frequent with zinc (which may have been dose-dependent), and the effect of prophylactic zinc supplementation was inconclusive. Whether zinc supplementation can benefit patients with lower respiratory tract infections such as COVID-19 is unclear. Because of its role in immune function and potential to decrease coronavirus replication, zinc is currently being investigated for prophylaxis and treatment of patients with COVID-19. 
Daily dose of 45-50mg per day in divided dose.

 

B-IMMUNE

1. In viral cases like Covid, Vit C 1000-2000mg , Vit D3 1000-4000 iu, Zinc 45-50mg per day has been found effective to boost immunity 

2. B-IMMUNE has all these things in proper dose combination

3. So 2 tablets of B-IMMUNE/ day gives Vit C ~ 900mg, VitD3 2000I.U. , Zinc 45 mg 

4. Also at 9.5/tab it’s COST EFFECTIVE FOR PATIENT as compared to giving individual components separately

5. Since patients with other chronic conditions like CVD, Obese, Diabetes are at very high risk of mortality due to Covid 19, it becomes essential for these patients to have stronger Immunity, thus B-IMMUNE is required

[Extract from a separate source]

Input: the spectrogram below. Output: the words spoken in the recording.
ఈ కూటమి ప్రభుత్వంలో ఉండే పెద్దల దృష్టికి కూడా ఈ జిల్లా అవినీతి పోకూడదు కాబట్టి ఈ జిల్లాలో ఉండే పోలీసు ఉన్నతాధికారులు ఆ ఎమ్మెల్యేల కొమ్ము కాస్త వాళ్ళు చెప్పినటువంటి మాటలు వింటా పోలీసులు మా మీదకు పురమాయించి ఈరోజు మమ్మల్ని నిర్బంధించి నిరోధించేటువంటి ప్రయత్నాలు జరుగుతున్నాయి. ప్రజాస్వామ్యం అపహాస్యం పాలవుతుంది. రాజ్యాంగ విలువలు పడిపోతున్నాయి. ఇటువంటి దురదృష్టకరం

6. And since many of patients are asymptomatic, it makes sense to Rx B-IMMUNE to prevent health deterioration in patients having other co morbid conditions

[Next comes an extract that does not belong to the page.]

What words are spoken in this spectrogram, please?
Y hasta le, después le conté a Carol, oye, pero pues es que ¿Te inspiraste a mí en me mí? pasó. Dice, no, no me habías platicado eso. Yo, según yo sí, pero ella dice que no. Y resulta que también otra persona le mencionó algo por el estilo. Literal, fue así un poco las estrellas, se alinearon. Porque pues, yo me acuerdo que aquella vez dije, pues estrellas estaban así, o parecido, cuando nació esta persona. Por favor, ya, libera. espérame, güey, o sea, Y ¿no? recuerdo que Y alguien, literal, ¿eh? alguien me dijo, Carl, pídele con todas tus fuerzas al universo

You can find full-spectrum immune support in B-IMMUNE, containing antioxidant vitamin C, Vitamin D, and the immune supportive power of zinc–all in one simple supplement.

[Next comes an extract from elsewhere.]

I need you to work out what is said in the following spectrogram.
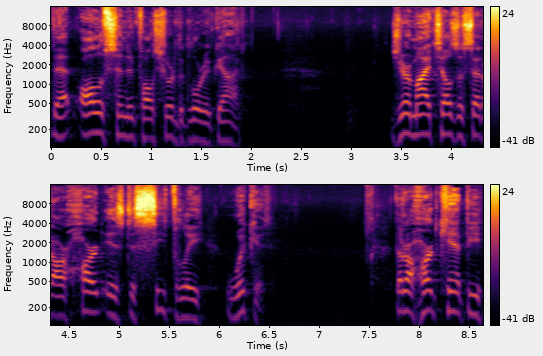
that all have sinned and fall short of the glory of God. Jeremiah tells us that our heart is deceitfully wicked, that our heart can't be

The Way Forward with Integrative Medicine

Illness can be scary. But much of what causes panic is a lack of information and understanding. The most important thing to do is keep a level head and evaluate data as it becomes available. The best thing we can all do is be prudent with our actions to avoid spreading any germs, and to make smart decisions to build a robust immune system.

Share the valuable information with someone who needs it. Knowledge is power.

Resources1.

https://www.unicef.org/indonesia/coronavirus

  1. https://www.who.int/news-room/q-a-detail/q-a-coronaviruses
  2. https://www.cdc.gov/flu/about/burden/index.html
  3. https://www.journalofhospitalinfection.com/article/S0195-6701(20)30046-3/fulltext?mobileUi=0
  4. https://www.cdc.gov/coronavirus/2019-ncov/travelers/index.html
  5. https://www.ncbi.nlm.nih.gov/pmc/articles/PMC3183890/
  6. https://www.ncbi.nlm.nih.gov/pmc/articles/PMC3166406/
  7. https://www.ncbi.nlm.nih.gov/pubmed/22695229

Resources Supplement

  1. Zhang L, Liu Y. Potential interventions for novel
    coronavirus in China: a systematic review. J Med Virol 2020;
    92(5):479–490.
    http://doi.org/10.1002/jmv.25707. Accessed June 2, 2020.

2.
Hemilä H, Chalker E. Vitamin C
for preventing and treating the common cold. Cochrane Database Syst Rev 2013;
2013(1). doi:10.1002/14651858.CD000980.pub4

3.
Carr AC. Vitamin C administration
in the critically ill: a summary of recent meta-analyses. Crit Care 2019;
23(1):265. doi:10.1186/s13054-019-2538-y

4.
teVelthuis AJW, van den Worm SHE,
Sims AC, Baric RS, Snijder EJ, van Hemert MJ. Zn2+ inhibits
coronavirus and arterivirus RNA polymerase activity in vitro and zinc
ionophores block the replication of these viruses in cell culture. PLoSPathog
2010; 6(11). doi:10.1371/journal.ppat.1001176

5.
Singh M, Das RR. Zinc for the
common cold. Cochrane Database Syst Rev 2013; 2013(6):CD001364.
doi:10.1002/14651858.CD001364.pub4

6.
Grant WB, Lahore H, McDonnell SL, et
al. Evidence that vitamin D supplementation could reduce risk of influenza
and COVID-19 infections and deaths. Nutrients 2020; 12(4):988.
doi:10.3390/nu12040988

7.
Martineau AR, Jolliffe DA, Hooper
RL, et al. Vitamin D supplementation to prevent acute respiratory tract
infections: systematic review and meta-analysis of individual participant data.
BMJ 2017; 356. doi:10.1136/bmj.i6583